When I sit on my front porch I contemplate the wall of trees beyond the field of hay across the street. I am determined to learn how to render that intimidating wall of green foliage. My eye perceives the subtle nuances of form, color and value yet I have not been able to express those nuances well with either pencil, pen or paint.
I keep trying.
My current obsession is improving my ability to render with a fountain pen. I generally use my pen for a contour sketch that I follow with washes of watercolor. The process is enjoyable and I find the results quite satisfying. When drawing gets to be too much fun I generally try tackling something that will push me further and earn me further skills to reach a new level of painting and drawing that I find equally as enjoyable. Rendering in ink fills that criteria. I pulled a well-loved book from my shelf in hopes that it will suggest a new approach, a variation on what I have already tried and failed at when it comes to cross hatching.
I often miss seeing the obvious solutions.
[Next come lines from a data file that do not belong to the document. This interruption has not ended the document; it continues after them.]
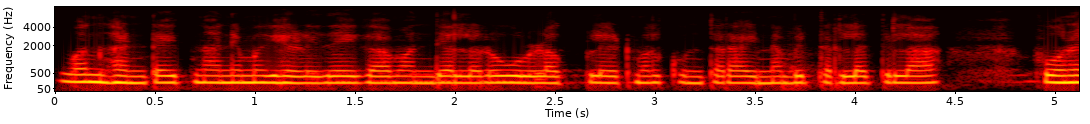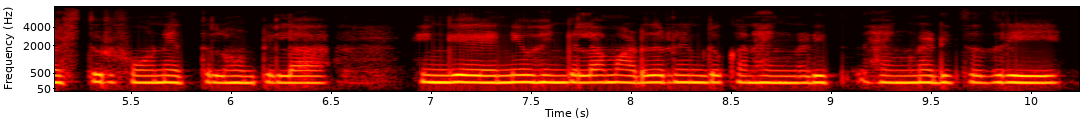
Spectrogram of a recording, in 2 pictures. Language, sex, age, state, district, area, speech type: Kannada, female, 18-30, Karnataka, Bidar, rural, spontaneous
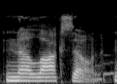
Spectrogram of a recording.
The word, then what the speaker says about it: Naloxone: For the record, it's Naloxone. Nah, like, is Naloxone addictive? Nuh-uh. Lox like Naloxone keeps humans safe like locks keep bikes safe, and own like Naloxone can save lives in our very own communities.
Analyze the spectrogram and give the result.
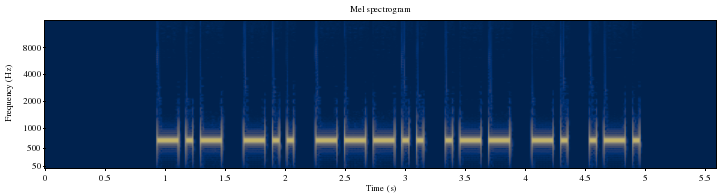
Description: Morse code, heard as a keyed tone, about 20 wpm, 700 Hz. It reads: KD8WNR
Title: USA Call Signs - 6 Characters - 20wpm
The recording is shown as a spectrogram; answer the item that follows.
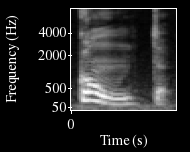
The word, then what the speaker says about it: compte: Seja no Facebook, seja no banco, a gente sempre vai dizer un compte. Conta, a gente não pronuncia esse P.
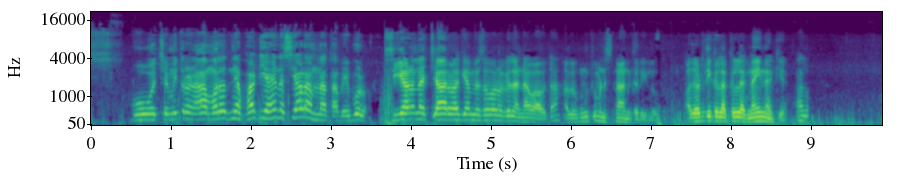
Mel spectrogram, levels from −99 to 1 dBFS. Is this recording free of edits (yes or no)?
yes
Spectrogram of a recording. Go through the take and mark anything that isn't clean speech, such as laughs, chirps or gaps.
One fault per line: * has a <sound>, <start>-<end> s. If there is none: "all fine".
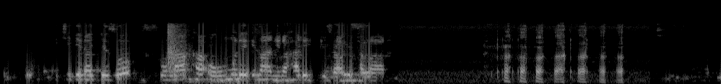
* has a laugh, 4.8-6.4 s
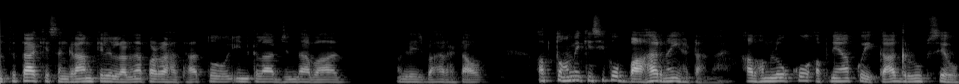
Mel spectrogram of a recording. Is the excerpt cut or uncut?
uncut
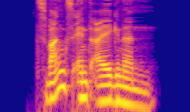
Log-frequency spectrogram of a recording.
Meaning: to forcefully expropriate
- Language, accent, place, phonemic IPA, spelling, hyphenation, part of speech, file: German, Germany, Berlin, /ˈt͡svaŋsʔɛntˌʔaɪ̯ɡnən/, zwangsenteignen, zwangs‧ent‧eig‧nen, verb, De-zwangsenteignen.ogg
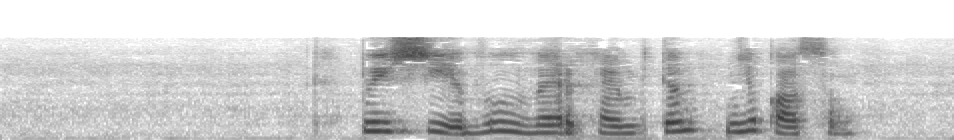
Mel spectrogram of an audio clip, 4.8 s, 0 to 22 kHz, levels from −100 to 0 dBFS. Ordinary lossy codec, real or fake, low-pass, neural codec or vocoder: MP3, 32 kbps; fake; 7.2 kHz; codec, 24 kHz, 1 kbps, SNAC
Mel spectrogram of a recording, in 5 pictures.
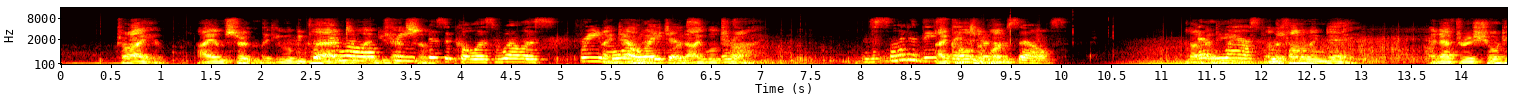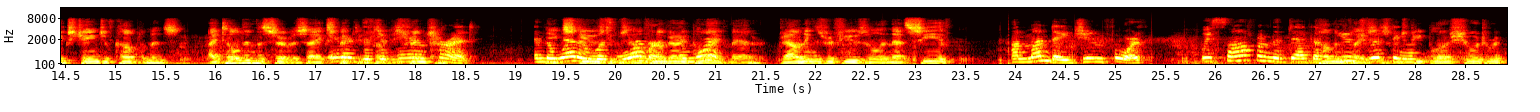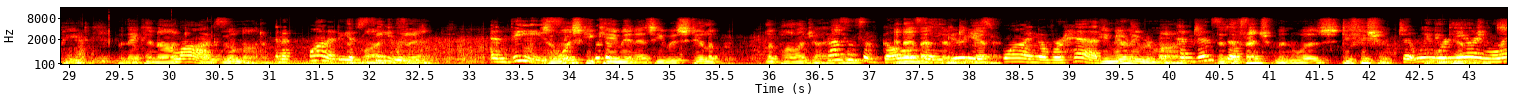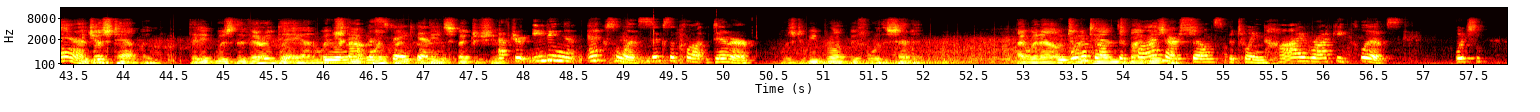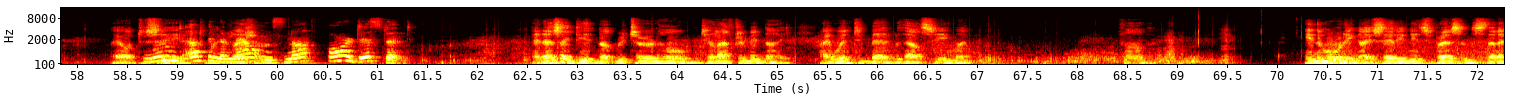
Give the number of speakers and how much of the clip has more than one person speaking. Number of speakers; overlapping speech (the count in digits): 2, about 32%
My difficulty has been to show the delineation between trees while keeping the values close without outlining the edges of each tree. Zeichenschule fur Begabta Leute is a drawing book I picked up while living in Germany in 1969. It appears to have been written by Professor Gerhard Gollwitzer though the copyright is 1964 and belongs to Otto Maier Verlag Ravensburg. It was published in 1966.
In the book I found a drawing of a wall of trees. Gollwitzer did not cross hatch. Instead, he changed the direction of the lines he used with each tree mass. The first two attempts are shown above. On the top drawing you can see where I attempted to correct a shape by cross hatching, hoping it wouldn’t be obvious. Of course, it is. The cross hatched appears heavy and static to me whereas the trees in the other areas look as if their branches can easily dance in the wind, leaves fluttered by gentle breezes.
My second attempt takes the technique a tiny step further. I think this might work well for me.
Sketch lightly with pencil to indicate basic shape and position of trees. Inked using Noodler’s Fountain Pen filled with Noodler’s Whaleman Sepia.